We should learn from what the early church did. They got on with practical things, making sure that their leadership team was up to strength. It must have been an incredibly tough time for them. Where had Jesus gone? What did it mean that He would come back the same way that He had gone? No-one knew. And yet: and yet the essentials of the Gospel story were in place. Jesus had come among them, teaching and healing the sick. He had died. He had risen again from the dead – not a ghost, but in person, flesh and blood.

It meant that God is involved with mankind, that He cares for us. Nothing, in the whole of human knowledge and experience, can be more important than that. And it isn’t just a stupendous event, something to leave you gawping in amazement, but it is also a life-changer. A lot of our concerns, a lot of the things we think of as being vital for our way of life, can never be the same in the light of this.

We may feel a bit bereft, like the disciples after Jesus had gone, after the Ascension; but we know more than they did.

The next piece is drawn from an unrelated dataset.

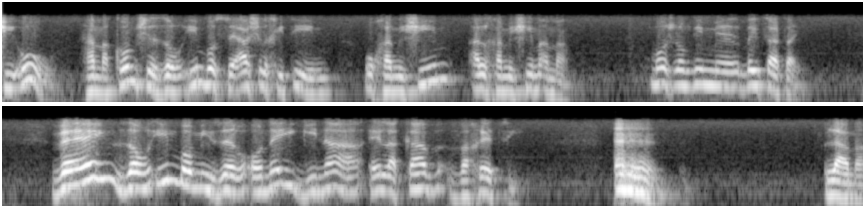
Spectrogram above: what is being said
שיעור המקום שזורעים בו שאה של חיטים הוא 50 על 50 אמה, כמו שלומדים אה, ביצתיים. ואין זורעים בו מזרעוני גינה אלא קו וחצי. למה?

The Holy Spirit will come – it has come. In reality it is here, ‘open and around us’. It may help us to remember this, by our celebrating Whit Sunday and the run up to it – but the Holy Spirit is always there. He is the Advocate, the Comforter. Let us be comforted, and get on with it.

What is ‘it’, that we’re supposed to get on with?

He hath sent me to bind up the brokenhearted, to proclaim liberty to the captives, and the opening of the prison to them that are bound;
To proclaim the acceptable year of the Lord; (Isaiah 61:1)

How many of those things could we – could you – do? To ‘bind up the broken-hearted’ we can certainly do, by supporting, by being there for, people caught up in sadness of one kind or another. Tick that one.

But ‘To proclaim liberty to the captives’ and so on? Tricky one. Are we being asked to release all the people in prisons? Perhaps it implies that we should support Amnesty International, which works to free all those who have been wrongly imprisoned, in Guantanamo, for example.

But again, perhaps if we ask the Lord in prayer to guide us, He might confront us with what is happening in our prisons here in England. More and more people are being incarcerated, but government cuts have meant that there are fewer prison officers. People are being locked up in their cells for longer and longer at a time, and there are fewer opportunities to attend courses and learn skills which offer the prisoners a chance of rehabilitation in society at the end of their sentences. There is surely work for us Christians to do here as well.

So as we look forward to next Sunday, we pray, ‘Come Holy Spirit, our souls inspire’: but we have important things to do meanwhile, even now, so that we really can ‘proclaim the acceptable year of the Lord’. With God’s help, it’s up to us.